Saturday, July 30, 2011

Seven billion

NPR reports on global population trends, which will bring us to seven billion strong in October or November. Several nice quotes by the eminently quotable David Bloom of Harvard are included.

I'm refereeing a paper on population momentum right now, which is responsible for a large part of the continuing increases in population levels. Even though fertility rates have fallen in many parts of the globe, age structures favoring the young mean that crude birth rates remain quite high and will continue for some time.

Friday, July 29, 2011

The sex ratio and the real exchange rate

Thanks to EconBrowser for finding this paper on sex ratios and exchange rates and on China in particular. The authors argue that an unbalanced sex ratio favoring men tends to depreciate a country's real exchange rate by raising saving rates and by increasing labor supply, if nontradables are more labor intensive. I think the argument for both those channels hinges on men's needs to accumulate more resources to compete for scarcer women.

Sunday, July 17, 2011

Stuck in 1980

The Times Economix blog reports on a study of grade inflation since 1960 by Rojstaczer and Healy, and even shows a nifty graph of grading densities over time. Wow!

My own record at Queens College, a public institution? Since 2006, 25% A's, 40% B's, 24% C's, 5% D's, and 6% F's. According to the graph, I'm pretty much lined up with the "1980 Public" density.

Thursday, July 14, 2011

NPR on the Mediterranean diet

NPR's Morning Edition reports on changes in diet and obesity in Mediterranean countries, complete with this zinger:

For the first time in history, today's children are predicted to live shorter lives than their parents. And the Italian Ministry of Health is worried. Health officials say the obesity is reaching epidemic proportions, and the TV campaigns "make it easier to make healthy choices."

I'm not sure I believe the first sentence, but I would agree that the effect of rising obesity on longevity is a point of great interest. The article points out how the price of the Mediterranean diet is higher than it was, but I think what is meant by that is probably (a) the price relative to the alternative, and (b) the price including a source of protein like fish, rather than more vegetables and grains as the diet probably was heavier in.

Wednesday, July 13, 2011

Dangerous misconceptions about Social Security's assets

This afternoon, in a press conference on the topic of raising the debt ceiling, Rep. Louis Gohmert said that "there is such a thing called the Social Security Trust Fund, and the Social Security Trust Fund will be able to pay seniors their checks for many months to come even if Congress does nothing.”

I'm not sure what is more lamentable here: this misconception itself, which sounds like an honest mistake, or the fact that Gohmert implied that the President would understand it if "he'll do his homework."

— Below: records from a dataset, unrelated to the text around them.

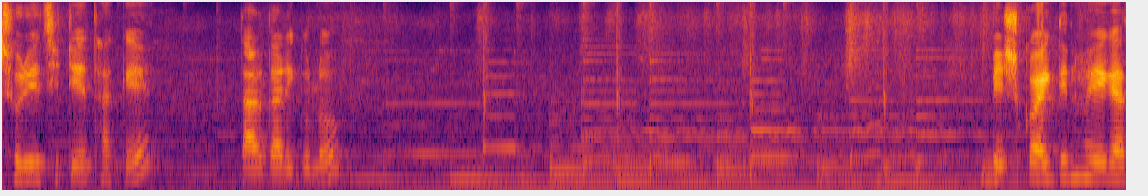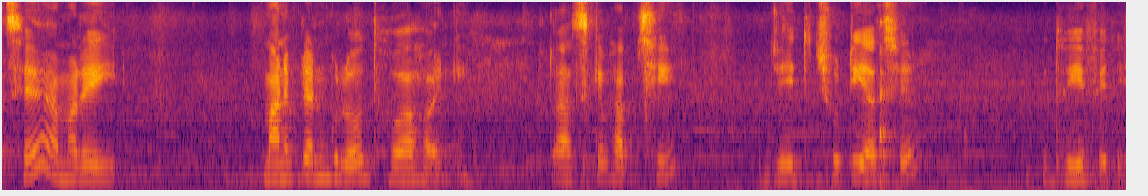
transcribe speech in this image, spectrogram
ছড়িয়ে ছিটিয়ে থাকে তার গাড়িগুলো। বেশ কয়েকদিন হয়ে গেছে, আমার এই মানি প্ল্যান্টগুলো ধোয়া হয়নি। তো আজকে ভাবছি, যেহেতু ছুটি আছে, ধুয়ে ফেলি।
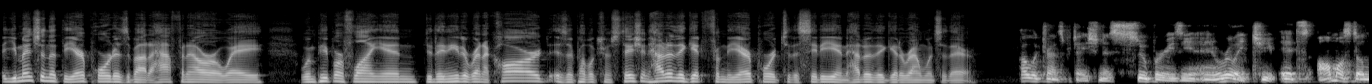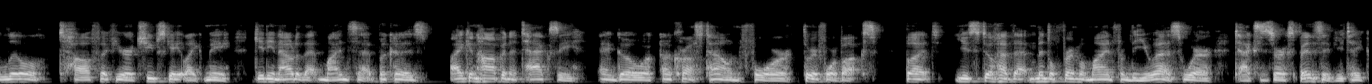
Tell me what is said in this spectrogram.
You mentioned that the airport is about a half an hour away. When people are flying in, do they need to rent a car? Is there public transportation? How do they get from the airport to the city and how do they get around once they're there? Public transportation is super easy and really cheap. It's almost a little tough if you're a cheapskate like me getting out of that mindset because I can hop in a taxi and go across town for three or four bucks. But you still have that mental frame of mind from the US where taxis are expensive. You take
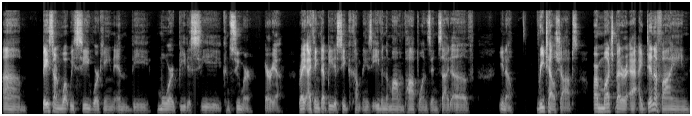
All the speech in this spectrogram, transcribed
um, based on what we see working in the more b2c consumer area right? I think that b2c companies even the mom and pop ones inside of you know retail shops are much better at identifying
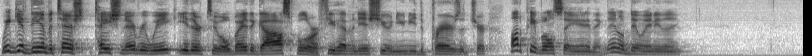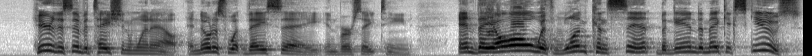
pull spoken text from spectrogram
we give the invitation every week, either to obey the gospel or if you have an issue and you need the prayers of the church, a lot of people don't say anything. They don't do anything. Here, this invitation went out, and notice what they say in verse 18. And they all, with one consent, began to make excuse.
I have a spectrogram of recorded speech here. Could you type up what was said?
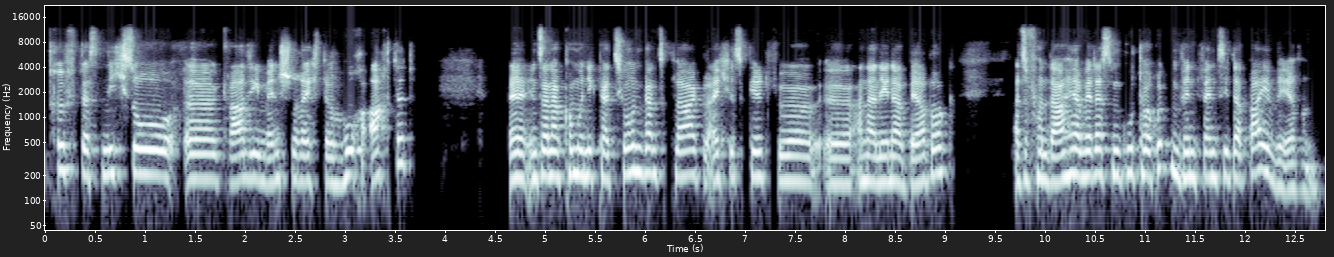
trifft, das nicht so äh, gerade die Menschenrechte hochachtet. Äh, in seiner Kommunikation ganz klar. Gleiches gilt für äh, Annalena Baerbock. Also von daher wäre das ein guter Rückenwind, wenn Sie dabei wären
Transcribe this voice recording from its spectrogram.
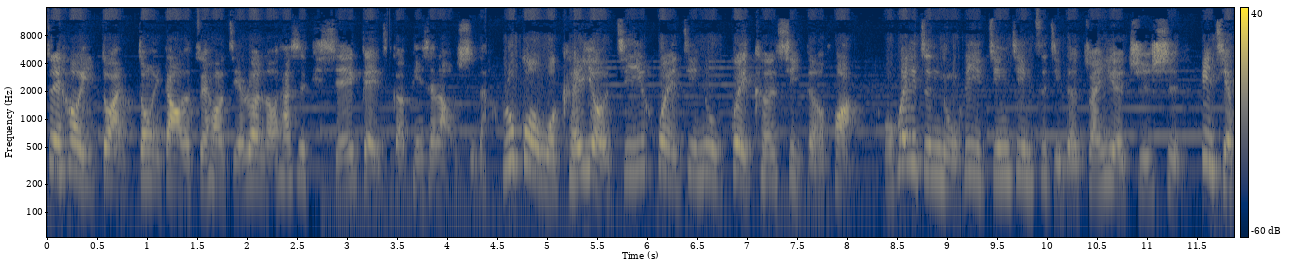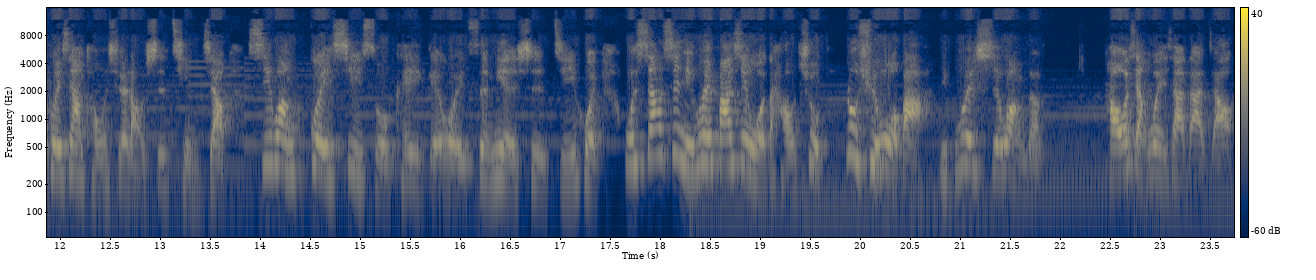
最后一段终于到了最后结论了，他是写给这个评审老师的。如果我可以有机会进入贵科系的话，我会一直努力精进自己的专业知识，并且会向同学、老师请教，希望贵系所可以给我一次面试机会。我相信你会发现我的好处，录取我吧，你不会失望的。好，我想问一下大家，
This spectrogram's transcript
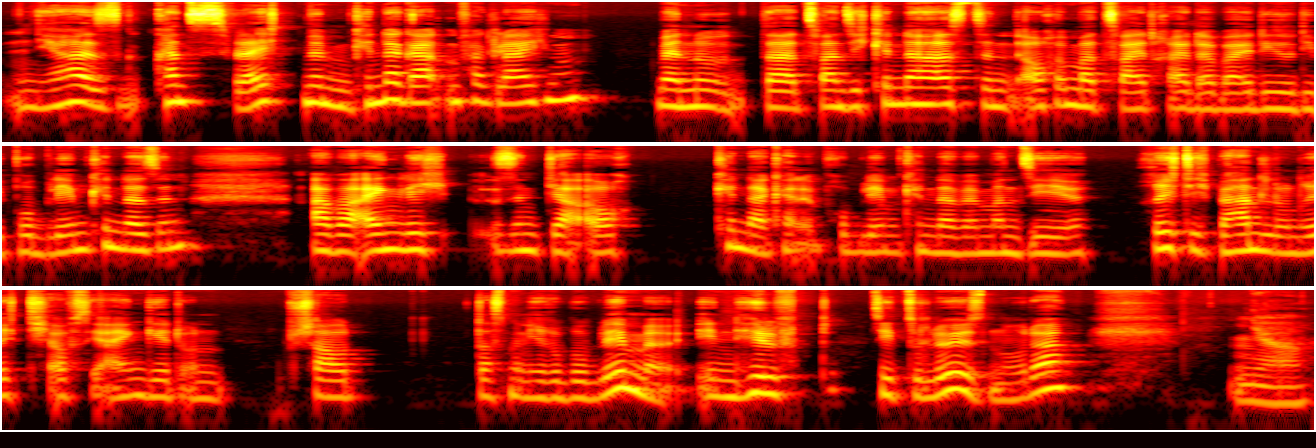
ja, es, du kannst es vielleicht mit dem Kindergarten vergleichen. Wenn du da 20 Kinder hast, sind auch immer zwei, drei dabei, die so die Problemkinder sind. Aber eigentlich sind ja auch Kinder keine Problemkinder, wenn man sie richtig behandelt und richtig auf sie eingeht und schaut, dass man ihre Probleme ihnen hilft, sie zu lösen, oder? Ja,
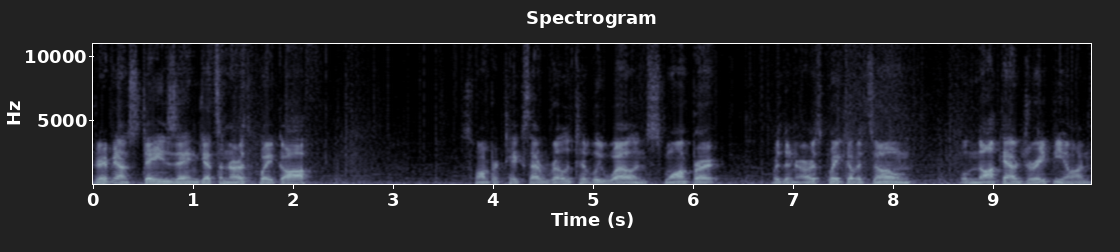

Interestingly, the end of the video includes some more remarks of Gohmert's that were not transcribed, in which he refers to a Joint Economic Committee report that he claims supports this view.

The problem is that the Trust Fund holds nothing but U.S. government bonds. In order to pay beneficiaries with those assets, the Social Security Trustees would have to sell them on the open market. And as Fed chair Ben Bernanke and many others have warned, failing to raise the debt limit and defaulting is likely to lower the prices of outstanding debt considerably. Cashing out abruptly like that would probably not be a very efficient way to finance benefit payments.

It's also true that annual Social Security Trust Fund income will exceed costs until 2023, per the latest SSA Trustees report. If income consisted only of taxes, the government could simply earmark payroll taxes for benefits and pay them in full. But it turns out that net interest earned on those government bonds in the Trust Fund is about $100 billion of annual income now, or practically the entire amount of the Social Security surplus. If the government were to completely default on its debt, annual payroll taxes would be barely enough to cover annual benefits now, and they would not be enough very soon, as the Baby Boom continues to retire.

(An additional complication is that the tax relief package passed last December actually lowered the payroll tax rate for 2011 by 2 percentage points, for which the Treasury compensates the Trust Fund via borrowing. Presumably the tax rate will rise for 2012, but I interpret this to mean that if the Trust Fund were indeed to somehow "go it alone" without general revenue, it would come up short this year.)

Tuesday, July 5, 2011

World Bank data

I gather it's not exactly a new development, contrary to the verb tense in the title of a recent NY Times article, but the World Bank has made much of its data public. Complete with nifty graphics on the front page!